The Curse of Writer’s Block
Writer’s Block. A curse well known to anybody that has ever been required to put quill to ink, pen to paper or, in keeping with technology, finger to keyboard. The sudden phenomenon that comes out of nowhere like a falling piano and lampoons all efforts at creativity when it is specifically required.
The most common cause is a simple lack of inspiration yet the curse can also be linked to depression and anxiety, mood disorders caused by changes in the brain’s frontal lobe. A widely held belief is that the sudden ceasing of ideas and creativity is all part of the natural ebb and flow of the process. It could also be claimed that it is a result of trying to pin down something elusive and free in the same way that a comedian who, upon discovery of their trade, is beseeched “go on then, tell us a joke.” Ask a writer to give a thousand words on a set subject and the words will flow, ask a writer to give twenty on a subject of their own choice and sooner or later the well runs dry.
Henry Roth is perhaps the most famous sufferer of writer’s block. Roth’s first novel “Call It Sleep” was published in 1934 and was regarded as a depression-era masterpiece. After beginning and aborting his second novel, Roth was struck with the dreaded Writer’s Block and worked as a firefighter, a teacher, a labourer and anything that didn’t require him to write before retiring. His second novel “Nature’s First Green” was eventually published in 1979. Roth’s block was due to a combination of depression, an unwillingness to confront the problems of his past and, strangely, political problems.
Widely-acclaimed film makers the Coen brothers also suffered under the curse of Writer’s Block whilst working on a screenplay for their prohibition-era film “Millers Crossing.” A dark and twisting story of gangsters and corruption revolving around a femme fatale, “Millers Crossing” is certainly a great film yet when Joel and Ethan Coen hit a block they decided to make an art of Writer’s Block. More specifically, they wrote a film, “Barton Fink,” about a writer of social realist plays whose creative juices run dry when he is called up to Hollywood to draft a script about a wrestler. The result? “Barton Fink” won the coveted Palme d’Or atthe Cannes festival by unanimous vote and awards for Best Director and Actor.
For most writers afflicted by the terrifying Block a clean sweep of Cannes’ top three awards is unlikely. So it needs to be overcome, easier said than done, right? There are some strategies for battling the Block. Tike time to write and work and write no matter what, regardless of the quality. The writing muscle needs to be exercised like any other and the more you practice the more will flow easily.
If, as commonly opined, Writer’s Block comes from a lack of inspiration or new ideas, do something unusual. Take a journey, go to the Zoo, take a drive, just leave your desk and something will spark off a fire of creativity. Alternatively, simply go somewhere and don’t write. Take a couple of days off and relax, let your mind un-clutter and return to that empty page with a clear mind. Fresh air is a great healer. When getting away from your desk don’t just move to another chair, go for a walk. Get some exercise and oxygenate your brain. Walking is one of the widest practice cures for the Block and you never know what or who you’ll see while you do it.

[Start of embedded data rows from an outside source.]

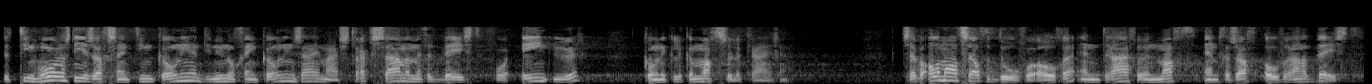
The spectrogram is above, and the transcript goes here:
De tien horens die je zag zijn tien koningen die nu nog geen koning zijn, maar straks samen met het beest voor één uur koninklijke macht zullen krijgen. Ze hebben allemaal hetzelfde doel voor ogen en dragen hun macht en gezag over aan het beest.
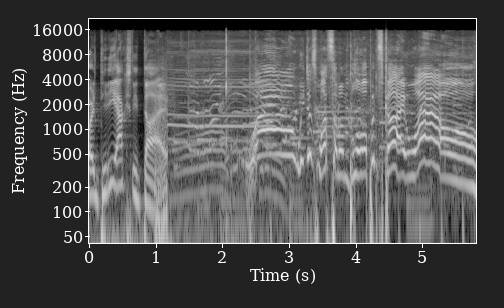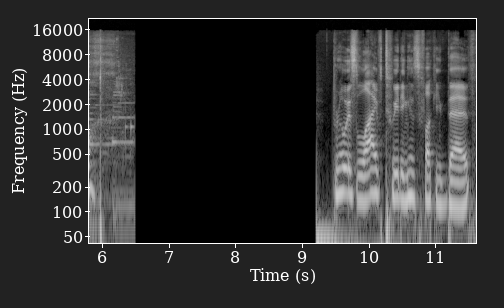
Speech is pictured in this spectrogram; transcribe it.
Or did he actually die? Wow! We just watched someone blow up in sky! Wow! Bro is live tweeting his fucking death.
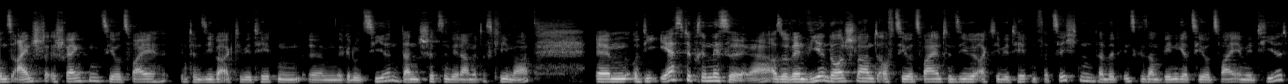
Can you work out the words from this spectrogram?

Whatever you do, don’t give up, or try writing about Writer’s Block, it’s already been done and done well. Don’t lose faith, if you do run out of original and creative ideas you can always join the writing team for an American sitcom instead.
About the Author
Patrick is an expert travel researcher and writer currently researching Manchester Airport Parking, Bristol Airport Parking and Glasgow Airport Parking (http://www.holidayextras.co.uk/glasgow-airport-parking.html)